George Banke says he has little interest in moving into retailing. An early experience left him feeling that his frames got less than a fair shot against the higher volume products stocked at most bike shops. Shops, he says, would rather sell major brands that often have higher profit margins on volume.
Linda McDade, a former bike shop owner who is now a Category III race official with the USCF, says custom shops may proliferate as cycling grows as a sport.
“Both store-bought and custom-built bikes have advantages,” she said. “Custom bikes are becoming more and more popular among Texas racers because fit is critical when you’re on an 80- to 100-mile course where every ounce counts. Banke is becoming more and more popular because he has some very successful riders on his bikes.

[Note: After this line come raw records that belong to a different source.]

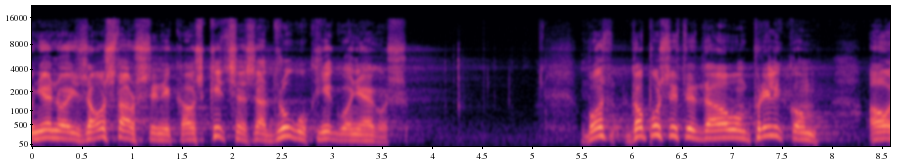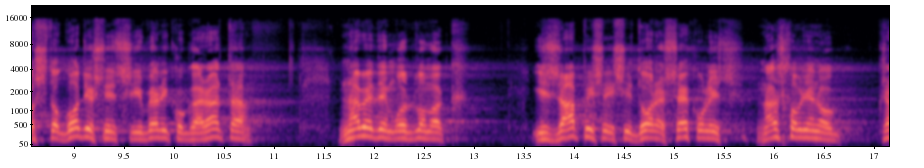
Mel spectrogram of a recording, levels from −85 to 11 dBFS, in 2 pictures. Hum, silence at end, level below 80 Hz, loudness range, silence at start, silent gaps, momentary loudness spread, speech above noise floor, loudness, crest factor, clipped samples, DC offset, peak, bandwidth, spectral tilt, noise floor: none; 0 s; -64 dBFS; 4 LU; 0 s; none; 10 LU; 41 dB; -19 LUFS; 20 dB; under 0.1%; under 0.1%; 0 dBFS; 16 kHz; -3.5 dB/octave; -60 dBFS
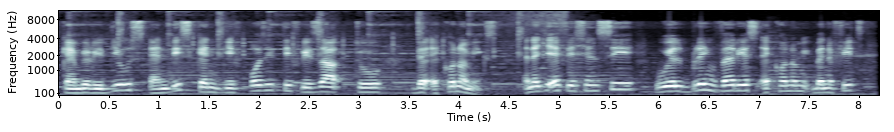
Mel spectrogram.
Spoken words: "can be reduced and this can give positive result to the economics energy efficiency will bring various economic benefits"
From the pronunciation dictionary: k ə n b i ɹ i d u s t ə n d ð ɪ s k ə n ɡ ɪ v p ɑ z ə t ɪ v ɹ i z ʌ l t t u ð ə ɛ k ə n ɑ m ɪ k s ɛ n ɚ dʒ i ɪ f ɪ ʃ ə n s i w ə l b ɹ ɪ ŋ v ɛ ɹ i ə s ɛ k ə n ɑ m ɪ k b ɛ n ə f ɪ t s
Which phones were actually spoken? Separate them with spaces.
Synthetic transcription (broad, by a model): k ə n b i ɹ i d u s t ə n d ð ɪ s k ə n ɡ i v p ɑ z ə t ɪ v ɹ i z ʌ l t t u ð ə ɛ k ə n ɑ m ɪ k s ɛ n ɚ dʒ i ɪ f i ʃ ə n s i w ə l b ɹ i ŋ v ɛ ɹ i ə s ɛ k ə n ɑ m ɪ k b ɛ n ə f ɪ t s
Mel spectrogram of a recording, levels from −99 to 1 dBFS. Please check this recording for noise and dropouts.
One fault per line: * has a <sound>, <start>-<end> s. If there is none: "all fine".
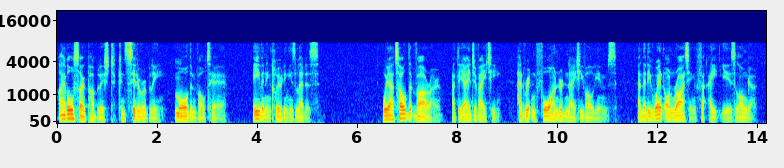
all fine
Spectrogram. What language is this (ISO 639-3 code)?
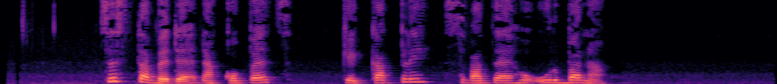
ces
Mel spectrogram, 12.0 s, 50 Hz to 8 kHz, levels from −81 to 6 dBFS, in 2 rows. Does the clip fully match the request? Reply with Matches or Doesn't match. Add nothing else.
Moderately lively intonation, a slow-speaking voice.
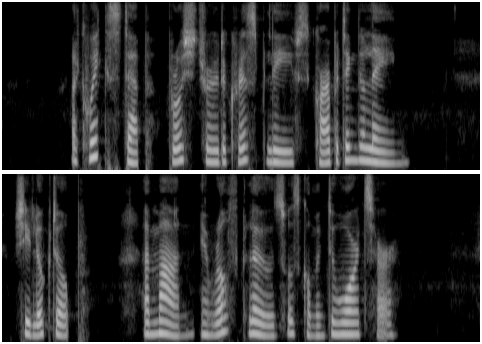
Doesn't match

“In his first couple years, you would see literally a handful of them. They were the new kid on the block and were not proven. They are now proven and are becoming very popular. His bikes are known for performance and endurance. They are holding up as well as any, and people are willing to invest the money in them because of that.”
Builder brings high-tech know-how from aviation world George Banke shares one common thread with many of the industry’s big names: He comes from the aerospace industry. Two of the engineers who helped found Cycle Composites, producers of the high-end Kestrel bikes, worked on Cruise missiles and other high-tech weaponry for Lockheed Missiles & Space Co. in California.
The Kestrels are part of an industry wave in which advanced materials from the aerospace industry, some of which was once classified, are associated with almost certain improvements in speed and performance. But that is where Banke and the other makers part company. He firmly believes in steel as the material of choice for most cyclists, whether they are serious racers or weekend enthusiasts.
“I think people should be more concerned with how their bikes fit and turn and steer and climb than they should what kind of material it’s made of,” he said. “The materials, even carbon, have a very high failure rate. No material – not titanium, aluminum or what have you – can compare to steel frames. They are not even in the ballpark. You can beat the weight by 4 to 5 ounces, but what is that, half a water bottle?”
Banke says that his years at GD have helped in his business. His small factory floor, in fact, resembles a small department at Lockheed, GD’s successor. Scattered around the room are benches, tools and welding equipment used to form the product.
“I learned a lot about tooling at GD,” he said. “Most people don’t know what tooling is. But it’s the heart of every manufacturing process. I felt like we had some really good tooling people out there. I learned a lot about organizing the production process there.”
His primary tool is the fixture that he uses to assemble each frame. It allows for the tubing that forms the frame to be assembled all in one place, while taking into account the various measurements unique to each customer. The tool operates off a center line and works with a pivoting bar to allow easy adjustments for sizing.
The process is worlds apart from that used by such mass producers as Schwinn, which produces a set number of frames in a set number of sizes. Most major manufacturers have a dedicated tooling jig in place to produce each frame size.
The customizing of each frame is one of the reasons Banke’s bikes cost more than the bicycles found in most shops. But Banke believes that die-hard enthusiasts and competitive racers are willing to pay more if a better fitting cycle improves performance.
“When you can physically feel all these difference and you’re a competitor, it makes it hard to stick with something that is ordered or store-bought,” Banke said.
– MICHAEL D. TOWLE
1992, Fort Worth Star-Telegram